He failed at Liverpool, he battled back and re-established himself in the Scottish game with Hearts, winning a return to an admittedly much-diminished Rangers from the club he had left. But, he has not taken the chance, and has now gone to America.
I wish him well in Colorado, but, the verdict has to be – Danny Wilson could have been a contender, but, didn't even make that might have been status. Truly, in less than a decade he has gone from The Next Big Thing to a Has-Been, and, that is sad.
GOOD luck too to new Hamilton Academical signing Mickel Miller, signed this week from English side Carshalton Athletic.
Mikel Miller (right) - I wish him well, but, I reckon Hamilton could have found a Scot just as good
Nothing against the boy, but, what the Hell are Accies doing signing players from non-league football in Scotland, when there are so-many good Junior teams on their doorstep.
Once upon a time, the Juniors was where our young players went to learn their trade. I am certain there are still bargains and unpolished diamonds to be found there. So why are Accies, who are not exactly rolling in money, recruiting from England and ignoring what is under their noses. And, not just Accies either.

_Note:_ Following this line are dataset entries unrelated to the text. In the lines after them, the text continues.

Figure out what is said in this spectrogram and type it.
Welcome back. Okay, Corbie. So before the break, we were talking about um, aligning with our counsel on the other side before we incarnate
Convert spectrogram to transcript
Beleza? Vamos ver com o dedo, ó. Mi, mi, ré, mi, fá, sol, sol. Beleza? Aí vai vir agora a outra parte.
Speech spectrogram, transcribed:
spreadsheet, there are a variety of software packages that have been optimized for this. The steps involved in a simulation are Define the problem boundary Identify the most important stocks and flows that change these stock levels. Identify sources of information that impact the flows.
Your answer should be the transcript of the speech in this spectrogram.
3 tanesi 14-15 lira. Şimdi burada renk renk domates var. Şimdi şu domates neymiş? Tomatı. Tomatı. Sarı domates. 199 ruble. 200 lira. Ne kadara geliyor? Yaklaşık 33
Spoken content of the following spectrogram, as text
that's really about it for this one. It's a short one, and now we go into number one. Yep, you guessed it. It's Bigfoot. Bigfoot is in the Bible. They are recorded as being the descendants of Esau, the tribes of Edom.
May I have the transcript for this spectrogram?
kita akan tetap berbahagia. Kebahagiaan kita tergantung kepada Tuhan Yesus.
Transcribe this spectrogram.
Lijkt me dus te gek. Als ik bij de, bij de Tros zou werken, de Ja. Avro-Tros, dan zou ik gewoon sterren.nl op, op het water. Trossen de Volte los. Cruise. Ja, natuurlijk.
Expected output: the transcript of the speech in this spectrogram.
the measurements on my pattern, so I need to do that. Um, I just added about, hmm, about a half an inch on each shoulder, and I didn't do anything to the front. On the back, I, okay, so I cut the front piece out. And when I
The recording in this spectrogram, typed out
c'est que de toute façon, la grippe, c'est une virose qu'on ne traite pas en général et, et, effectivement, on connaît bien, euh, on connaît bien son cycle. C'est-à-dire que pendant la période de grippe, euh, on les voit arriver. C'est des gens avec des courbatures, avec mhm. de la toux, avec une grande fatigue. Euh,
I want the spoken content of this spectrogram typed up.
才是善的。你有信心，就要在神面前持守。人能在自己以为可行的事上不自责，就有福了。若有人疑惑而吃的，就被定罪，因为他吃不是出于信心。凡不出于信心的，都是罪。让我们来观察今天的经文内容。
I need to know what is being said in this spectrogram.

Maybe if Scottish managers stopped listening to silver-tongued agents and got out there looking, they would realise, Scotland is still producing promising young players – all they need is a chance.